The danger of swimming without a lifeguard is particularly pressing this year. There is currently a shortage of lifeguards in the country, according to the American Lifeguard Association. “It’s the worst we’ve ever seen” Bernard J. Fisher IIdirector of health and safety at the American Lifeguard Association, said The New York Timesadding that about a third of the country’s beaches and swimming pools are affected by the shortage.

According to the newspaper, several factors contribute to the absence of lifeguards this summer. A lack of training for new and old lifeguards was the result of restrictions and suspensions during the COVID pandemic, and some lifeguards left the industry for retail or service jobs when pools were closed. , then decided not to return in favor of a higher salary. “If we don’t keep training new lifeguards all summer, it’s going to be a long time before we get out of this,” Fisher warned.

lifeguard standing in the water at the beach

A number of cities across the United States have responded to lifeguard shortages by pool closures and beach restrictions, according to the Associated Press. But it has already ended in tragedy. Just before July 4, a 12-year-old child from Washington, DC, died by drowning during a family vacation in Virginia Beach where no lifeguard was present. And last month there is also had several drownings on the Jersey Shore and in Lake Michigan at times when lifeguards were not present.

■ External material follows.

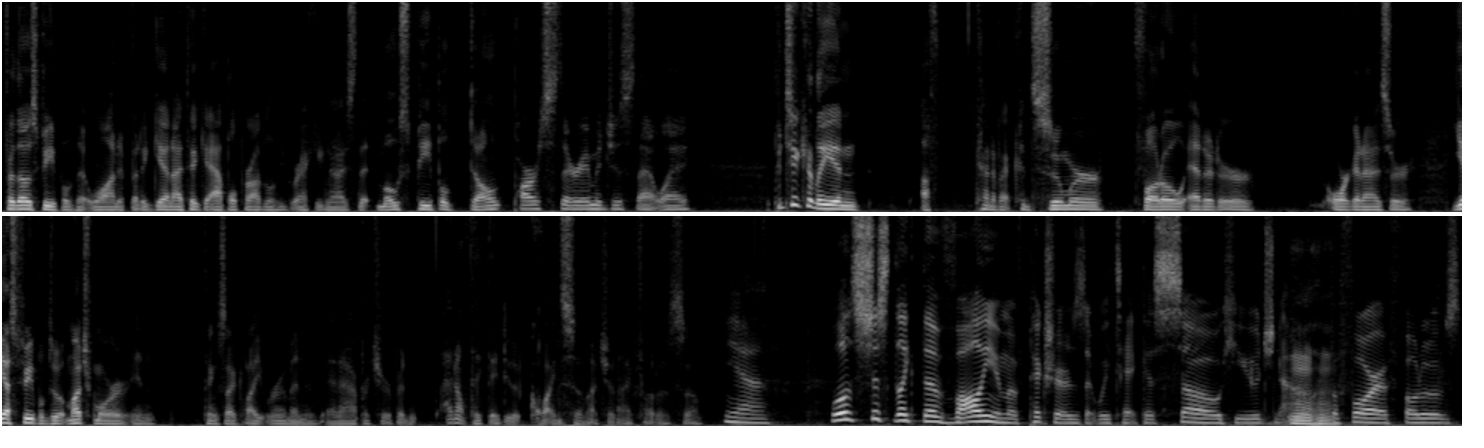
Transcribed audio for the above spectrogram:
for those people that want it. But again, I think Apple probably recognized that most people don't parse their images that way, particularly in a kind of a consumer photo editor organizer. Yes, people do it much more in things like Lightroom and, and Aperture, but I don't think they do it quite so much in iPhotos. So yeah, well, it's just like the volume of pictures that we take is so huge now. Mm-hmm. Before, photos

It’s not just a few cases here and there either. Without rescuers, “drownings will climb“, Fisher recently told the Los Angeles Times. According to the US Lifesaving Association (USLA), it is estimated that the risk of people drown fatally when lifeguards are present is only 1 in 18 million.

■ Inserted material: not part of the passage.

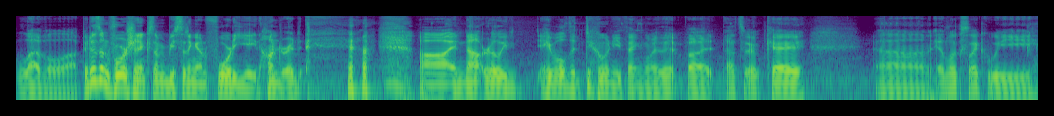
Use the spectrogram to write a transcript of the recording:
level up. It is unfortunate because I'm going to be sitting on 4,800 uh, and not really able to do anything with it, but that's okay. Um, it looks like we,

Along with police in Springfield, Massachusetts, many are concerned that the current shortage will continue to have negative safety implications as pools and beaches are closed to the public as temperatures rise. “It’s hard to watch” Aaron Levinan aquatic supervisor in Austin, Texas, said The New York Times. “It’s 100 degrees in Texas. If they don’t go to their neighborhood lifeguard pool, they’ll find a body of water somewhere.”